Revision lists from Belarus and towns that used to be part of Belarus.
The Reviska Skazka (Revision Lists) were conducted in territories ruled by the Russian Czar in the 18th and 19th centuries. The Revision Lists enumerated only those individuals subject to taxation. The data was also utilized for identifying men to draft into the army. There were ten major Reviska Skazka taken, beginning in 1720 and ending in 1858. Each new revision would indicate changes to the population referenced in the prior revision. Between the revisions (and after the last one in 1858) were “additional revision lists”, used to fill in information missed in the prior major revision. The dates of the revisions are important because reference is made to an individual’s “Age at Last Revision.
The earliest revisions are irrelevant for Jewish genealogical research, due to their limited information, and the small number of Jews within the borders of the Russian Empire at that time. These are the dates of revisions of consequence:
For an explanation of the information found in Revision List records, see revision.htm. Further information on the history of Revision Lists can be found in an article by Boris Feldblyum in Avotaynu XIV:3 (Fall 1998), pp. 59-61, also available at ruscensus.pdf. The following notes supplement those excellent pieces by addressing the Revision Lists for towns in Belarus, and focus on search strategies with the Belarus Revision Lists in mind.
Click on the following to find out more about the types of records can be found in this database:
The language of the 1795 Revision List was in Polish for those areas “acquired” from Poland. At that time, most of the Jews did not have surnames, however, the head of household is listed with a patronymic (his father’s given name), together with the residents of the household and their relationship to him. The 1806, 1811, 1816, 1834, 1850 and 1858 Revision Lists are in the Russian language.
The Revision Lists typically contain the following information:
Translators are instructed to follow JewishGen transcription rules. Unless otherwise noted, transliterations follow the BGN/PCGN Romanization of Russian and the YIVO Romanization Standard for Yiddish/Hebrew.
Records have been formatted according to JewishGen transcription templates. If the Hebrew/Yiddish name differs from the Russian name, both names are listed separated by a forward slash (/)

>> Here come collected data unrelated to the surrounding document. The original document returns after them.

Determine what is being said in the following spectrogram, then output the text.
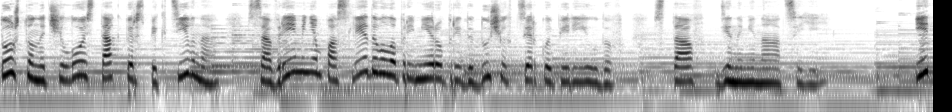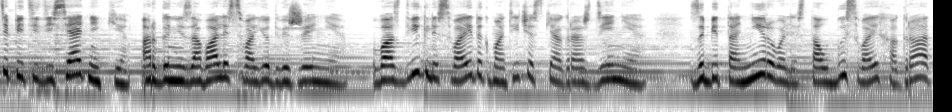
то, что началось так перспективно, со временем последовало примеру предыдущих церквопериодов, став деноминацией. Эти пятидесятники организовали свое движение – воздвигли свои догматические ограждения, забетонировали столбы своих оград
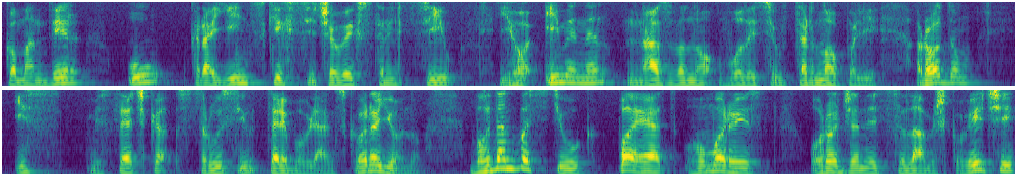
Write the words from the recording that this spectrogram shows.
командир українських січових стрільців. Його іменем названо вулицю в Тернополі, родом із містечка Струсів Теребовлянського району. Богдан Бастюк, поет, гуморист, уродженець села Мишковичі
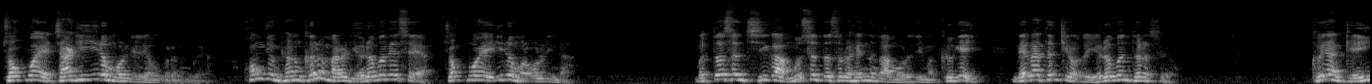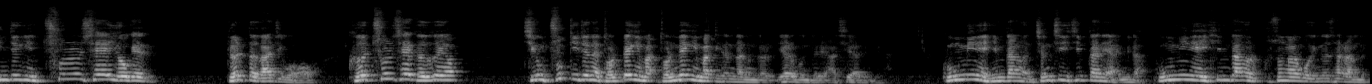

If a record has been microfilmed by the Church of Latter Day Saints (LDS), then one can order the microfilm from any Family History Center. You will need to know the Family History Library microfilm number (FHL #), item number, image number and record number. Some of the microfilms have been digitized and are viewable online. If this is the case there will be a link to the microfilm in the record.
If a record was not microfilmed by the LDS then contact the district coordinator for the town of the record for information on obtaining copies of an original record.
The JewishGen Belarus SIG would like to thank:
Search the records using the Daitch-Mokotoff Soundex as well as the exact name, due to variations in spelling and because some records were transliterated from Russian only and not Hebrew.
Search all town records even if you believe you know the town your relatives came from. Families moved around quite a lot, so the records that you are searching for could be in any database.
This database is searchable via the JewishGen Belarus Database.
There are [xyz-ips snippet=”pub-belarus-count”] revision list records for towns in Belarus in the JewishGen Belarus database. Below is a listing of the towns.